◆ Task to carry out
Return each line below exactly as it reads, and omit any image in it.

[Data extracted from a collection]

_ _ _ _ _

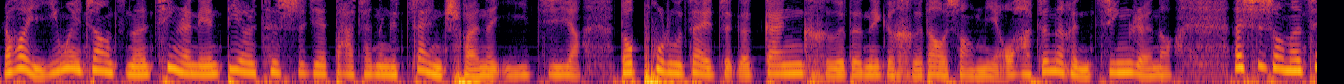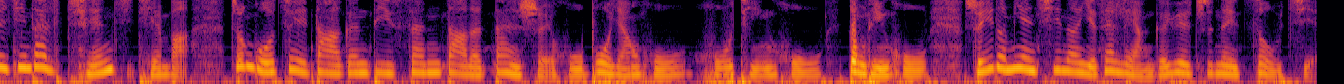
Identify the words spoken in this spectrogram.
然后也因为这样子呢，竟然连第二次世界大战那个战船的遗迹啊，都暴露在整个干涸的那个河道上面。哇，真的很惊人哦。那事实上呢，最近在前几天吧，中国。最大跟第三大的淡水湖鄱阳湖、湖亭湖、洞庭湖水域的面积呢，也在两个月之内骤减。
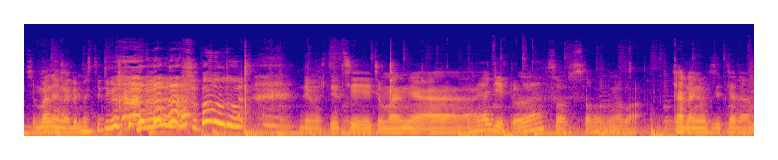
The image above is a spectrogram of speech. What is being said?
cuman ya nggak di masjid juga di masjid sih cuman ya ya gitulah sosok nggak apa kadang di masjid kadang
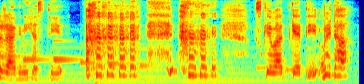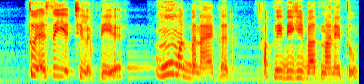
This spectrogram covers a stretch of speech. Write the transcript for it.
रागनी हंसती है। उसके बाद कहती है, बेटा, तू ऐसे ही अच्छी लगती है। मुँह मत बनाया कर। अपनी दी की बात माने तू।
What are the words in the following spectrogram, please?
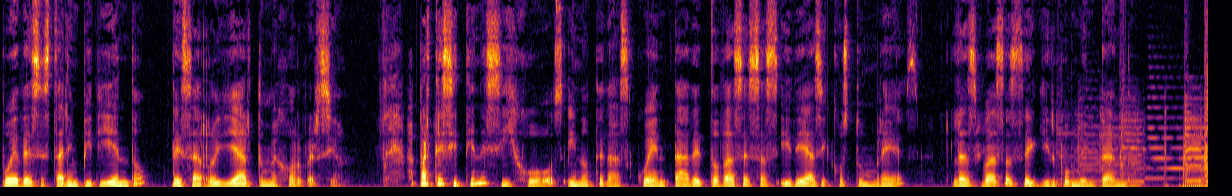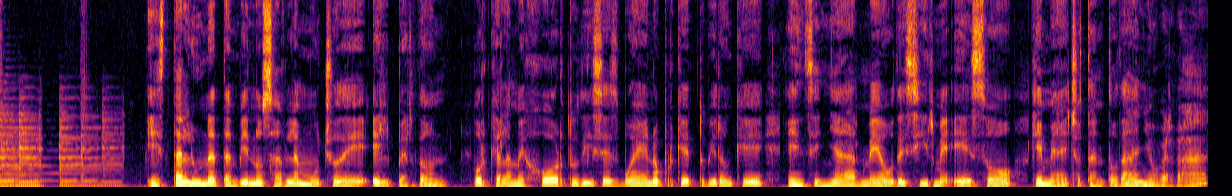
puedes estar impidiendo desarrollar tu mejor versión. Aparte, si tienes hijos y no te das cuenta de todas esas ideas y costumbres, las vas a seguir fomentando. Esta luna también nos habla mucho de el perdón, porque a lo mejor tú dices, bueno, porque tuvieron que enseñarme o decirme eso que me ha hecho tanto daño, ¿verdad?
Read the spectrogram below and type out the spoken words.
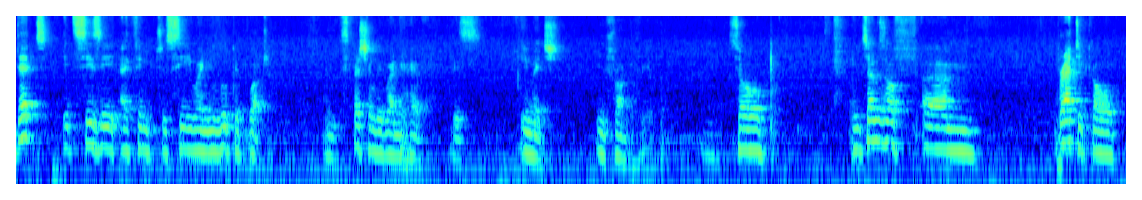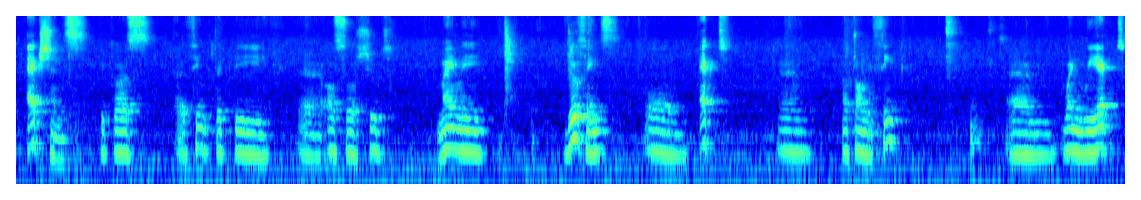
That it's easy, I think, to see when you look at water, and especially when you have this image in front of you. So, in terms of um, practical actions, because I think that we uh, also should mainly do things, uh, act, um, not only think. Um, when we act,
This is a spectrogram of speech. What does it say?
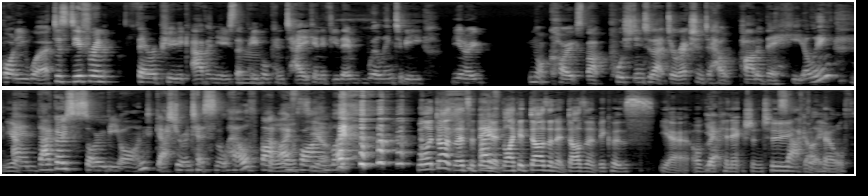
body work just different therapeutic avenues that mm. people can take and if you they're willing to be you know not coaxed but pushed into that direction to help part of their healing yeah. and that goes so beyond gastrointestinal health but course, i find yeah. like well it does that's the thing it, like it does and it doesn't because yeah of the yeah, connection to exactly. gut health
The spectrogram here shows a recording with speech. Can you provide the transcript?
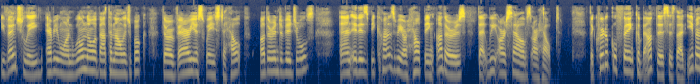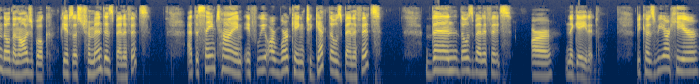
eventually everyone will know about the knowledge book. There are various ways to help other individuals. And it is because we are helping others that we ourselves are helped. The critical thing about this is that even though the knowledge book gives us tremendous benefits, at the same time, if we are working to get those benefits, then those benefits are negated because we are here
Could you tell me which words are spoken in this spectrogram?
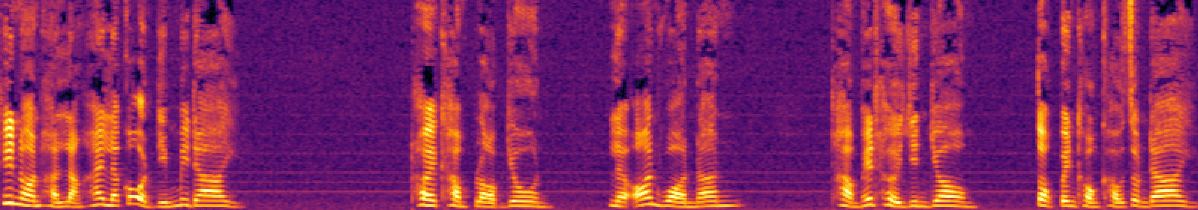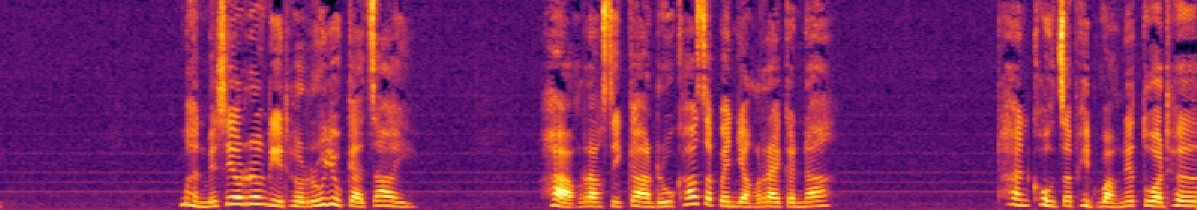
ที่นอนหันหลังให้แล้วก็อดยิ้มไม่ได้ถ้อยคำปลอบโยน และอ้อนวอนนั้นทำให้เธอยินยอม ตกเป็นของเขาจนได้ มันไม่ใช่เรื่องดีเธอรู้อยู่แก่ใจ หากรังสีการรู้เข้าจะเป็นอย่างไรกันนะ ท่านคงจะผิดหวังในตัวเธอ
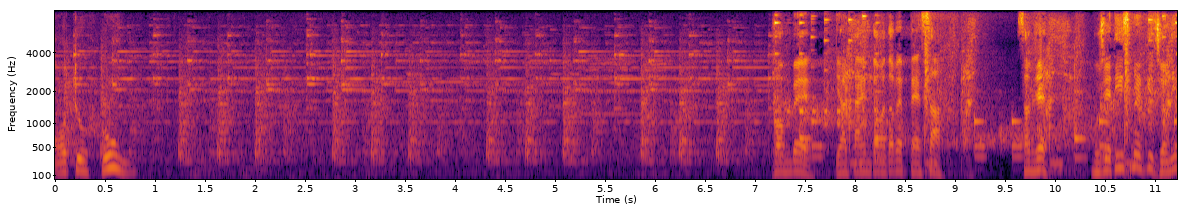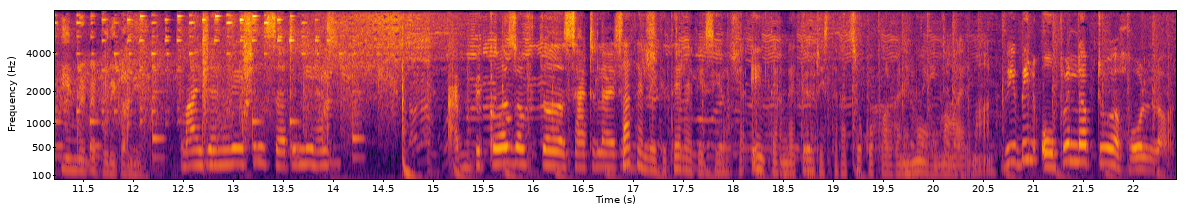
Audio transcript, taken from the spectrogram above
or to whom. बॉम्बे या टाइम का मतलब है पैसा समझे मुझे तीस मिनट की जर्नी तीन मिनट में पूरी करनी है My generation certainly has, and because of the satellite. Satelliittitelevisio ja internet yhdistävät sukupolveni muuhun maailmaan. We've been opened up to a whole lot.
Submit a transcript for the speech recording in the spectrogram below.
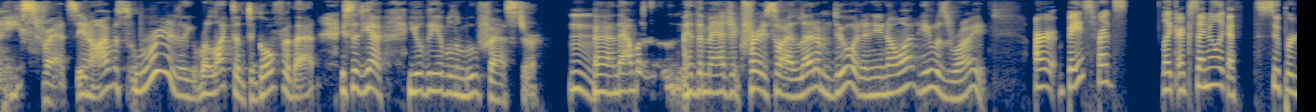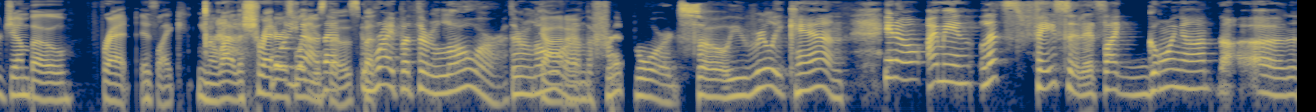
bass frets, you know. I was really reluctant to go for that. He said, "Yeah, you'll be able to move faster," Mm. and that was the magic phrase. So I let him do it, and you know what? He was right. Are bass frets like? Because I know like a super jumbo fret is like you know a lot of the shredders Well, will use that- those, but right, but they're lower. They're lower on the fretboard, so you really can. You know, I mean, let's face it. It's like going on uh,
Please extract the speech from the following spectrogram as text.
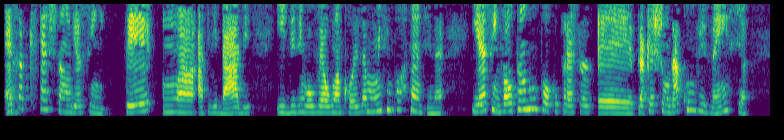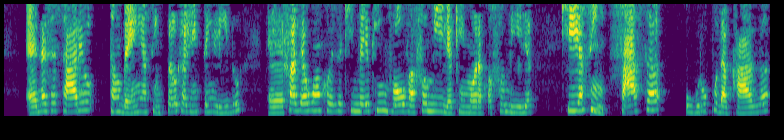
Essa questão de, assim, ter uma atividade e desenvolver alguma coisa é muito importante, né? E, assim, voltando um pouco para é, a questão da convivência, é necessário também, assim, pelo que a gente tem lido, é, fazer alguma coisa que meio que envolva a família, quem mora com a família, que assim faça o grupo da casa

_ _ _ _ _

◆ Response
Identify the words spoken in this spectrogram.
然后也因为这样子呢，竟然连第二次世界大战那个战船的遗迹啊，都暴露在整个干涸的那个河道上面。哇，真的很惊人哦。那事实上呢，最近在前几天吧，中国。最大跟第三大的淡水湖鄱阳湖、湖亭湖、洞庭湖水域的面积呢，也在两个月之内骤减。
The image above is a spectrogram of speech. What is being said?
cuman ya nggak di masjid juga di masjid sih cuman ya ya gitulah sosok nggak apa kadang di masjid kadang
This spectrogram covers a stretch of speech. Write the transcript for it.
रागनी हंसती है। उसके बाद कहती है, बेटा, तू ऐसे ही अच्छी लगती है। मुँह मत बनाया कर। अपनी दी की बात माने तू।
What are the words in the following spectrogram, please?
puedes estar impidiendo desarrollar tu mejor versión. Aparte, si tienes hijos y no te das cuenta de todas esas ideas y costumbres, las vas a seguir fomentando. Esta luna también nos habla mucho de el perdón, porque a lo mejor tú dices, bueno, porque tuvieron que enseñarme o decirme eso que me ha hecho tanto daño, ¿verdad?
Read the spectrogram below and type out the spoken words.
That it's easy, I think, to see when you look at water, and especially when you have this image in front of you. So, in terms of um, practical actions, because I think that we uh, also should mainly do things, uh, act, um, not only think. Um, when we act,
This is a spectrogram of speech. What does it say?
body work just different therapeutic avenues that mm. people can take and if you they're willing to be you know not coaxed but pushed into that direction to help part of their healing yeah. and that goes so beyond gastrointestinal health but course, i find yeah. like well it does that's the thing it, like it does and it doesn't because yeah of the yeah, connection to exactly. gut health
The spectrogram here shows a recording with speech. Can you provide the transcript?
eventually everyone will know about the knowledge book. There are various ways to help other individuals. And it is because we are helping others that we ourselves are helped. The critical thing about this is that even though the knowledge book gives us tremendous benefits, at the same time, if we are working to get those benefits, then those benefits are negated because we are here
Could you tell me which words are spoken in this spectrogram?
ที่นอนหันหลังให้แล้วก็อดยิ้มไม่ได้ถ้อยคำปลอบโยน และอ้อนวอนนั้นทำให้เธอยินยอม ตกเป็นของเขาจนได้ มันไม่ใช่เรื่องดีเธอรู้อยู่แก่ใจ หากรังสีการรู้เข้าจะเป็นอย่างไรกันนะ ท่านคงจะผิดหวังในตัวเธอ
Audio transcript, taken from the spectrogram above
or to whom. बॉम्बे या टाइम का मतलब है पैसा समझे मुझे तीस मिनट की जर्नी तीन मिनट में पूरी करनी है My generation certainly has, and because of the satellite. Satelliittitelevisio ja internet yhdistävät sukupolveni muuhun maailmaan. We've been opened up to a whole lot.
Submit a transcript for the speech recording in the spectrogram below.
bass frets, you know. I was really reluctant to go for that. He said, "Yeah, you'll be able to move faster," Mm. and that was the magic phrase. So I let him do it, and you know what? He was right. Are bass frets like? Because I know like a super jumbo fret is like you know a lot of the shredders Well, will use that- those, but right, but they're lower. They're lower on the fretboard, so you really can. You know, I mean, let's face it. It's like going on uh,
Please extract the speech from the following spectrogram as text.
Essa questão de, assim, ter uma atividade e desenvolver alguma coisa é muito importante, né? E, assim, voltando um pouco para é, a questão da convivência, é necessário também, assim, pelo que a gente tem lido, é, fazer alguma coisa que meio que envolva a família, quem mora com a família, que assim faça o grupo da casa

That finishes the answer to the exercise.